DUBAI: Five things we learned at Carpet Oasis, the annual festival in Dubai.

The biggest carpet on the planet

No surprise that the world’s largest carpet was created in Iran — Persian rugs are widely regarded as the global benchmark for excellence. No surprise either that it’s installed at the Sheikh Zayed Grand Mosque in the UAE — a country with a hunger for breaking ‘world’s biggest …’ records that is probably record in itself. The big rug’s dominant color is green (Sheikh Zayed’s favorite, apparently, and — handily — the color generally associated with Islam). It consists of 2.2 billion hand-tied knots and 38 tons of cotton and wool, and was constructed by a team of 3,000 workers.

The most expensive carpet ever sold

In 2013, an anonymous buyer — believed to be from the Middle East — paid $33.8 million for this sickle-leaf carpet, believed to have been created in the early 17th century in Persia. The price was completely unexpected. Sotheby’s, the auction house, had estimated a sale of around $7 million for the relatively small (2.67 by 1.96 meters) ‘vase-techinque’ carpet from the William A. Clark Collection. But the phone buyer refused to concede, sending the price spiralling to more than three times the previous record.

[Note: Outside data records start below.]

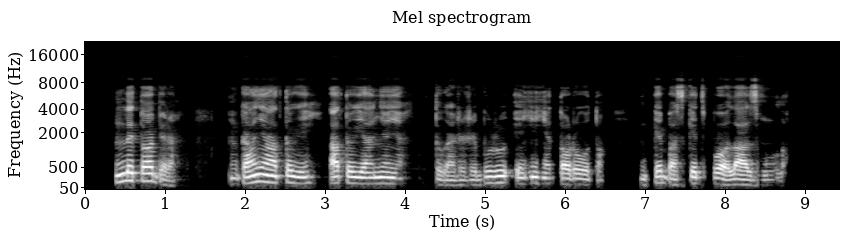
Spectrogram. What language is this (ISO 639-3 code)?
ibo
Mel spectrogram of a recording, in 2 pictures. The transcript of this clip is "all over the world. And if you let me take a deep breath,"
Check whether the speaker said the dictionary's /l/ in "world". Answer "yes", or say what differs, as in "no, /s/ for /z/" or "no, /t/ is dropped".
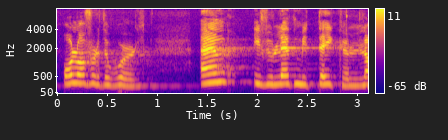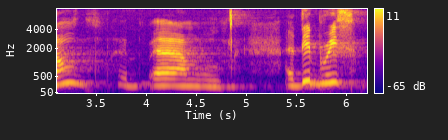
yes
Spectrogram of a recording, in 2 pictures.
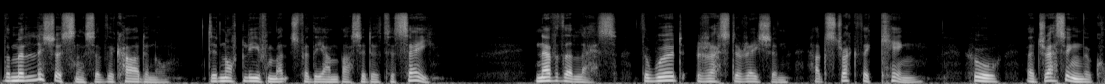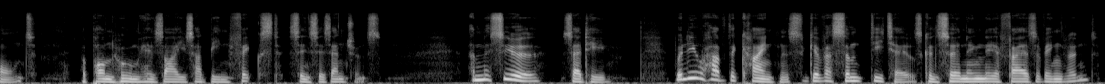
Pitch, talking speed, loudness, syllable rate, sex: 135 Hz, 145 wpm, -20 LUFS, 4.9 syllables/s, male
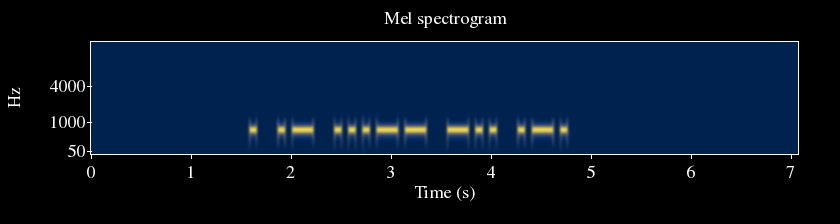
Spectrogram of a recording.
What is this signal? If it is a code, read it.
Morse code, heard as a keyed tone, about 17 wpm, 700 Hz. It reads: EA3DR
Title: DXCC-100 Call Signs - 5 Characters - 17wpm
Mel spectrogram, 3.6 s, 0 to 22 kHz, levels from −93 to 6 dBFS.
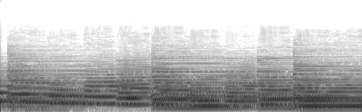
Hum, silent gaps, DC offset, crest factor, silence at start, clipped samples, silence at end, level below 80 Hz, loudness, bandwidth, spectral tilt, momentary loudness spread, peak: none; none; under 0.1%; 14 dB; 0 s; under 0.1%; 0 s; -46 dBFS; -20 LUFS; 4.3 kHz; -11 dB/octave; 4 LU; -6 dBFS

The oldest carpet known to man

This Russian pile carpet survived from, at least, the 4th century BCE until it was discovered well over 2000 years later in the tomb of a Siberian prince. Who clearly didn’t have cats. As was customary at the time, the prince was buried with his most treasured possessions, the majority of which were stolen by grave robbers at some point over two millennia. But the hole they left behind allowed snow to pile up inside, helping to preserve the carpet until the tomb was found again in 1948. The carpet is now in the State Hermitage Museum in St Petersburg.

The alpha-carpet

Described at Carpet Oasis as ‘The World’s Most Famous Carpet’ — which is tricky to verify given most people can’t name a carpet besides “my living room one” — the Ardabil Carpet is actually one of a pair of silk-and-wool Persian rugs currently belonging to London’s Victoria and Albert Museum and the Los Angeles County Museum of Art. They were created in the mid-16th century and come with an inscription from the work of Persian poet Hafiz Shirazi and the central design is based on the interior of the dome of the Sheikh Lotfollah Mosque in Isfahan.

The eyesore

Billed as ‘The World’s Ugliest Carpet’ — a claim that would surely be hotly contested by anyone growing up in the West in the Seventies — this monstrosity from Portland Airport in Oregon, USA has become something of an ironic hipster icon, its hideous pattern (based on the airport’s runways) and color scheme replicated on socks, hats and bicycle helmets. The carpet has its own website and social media accounts (yes, it’s more popular than you…) When the airport announced it was going to be replaced, online outrage ensued, and it was recycled into wall hangings and door mats. Rest easy though, its replacement is almost equally aesthetically offensive.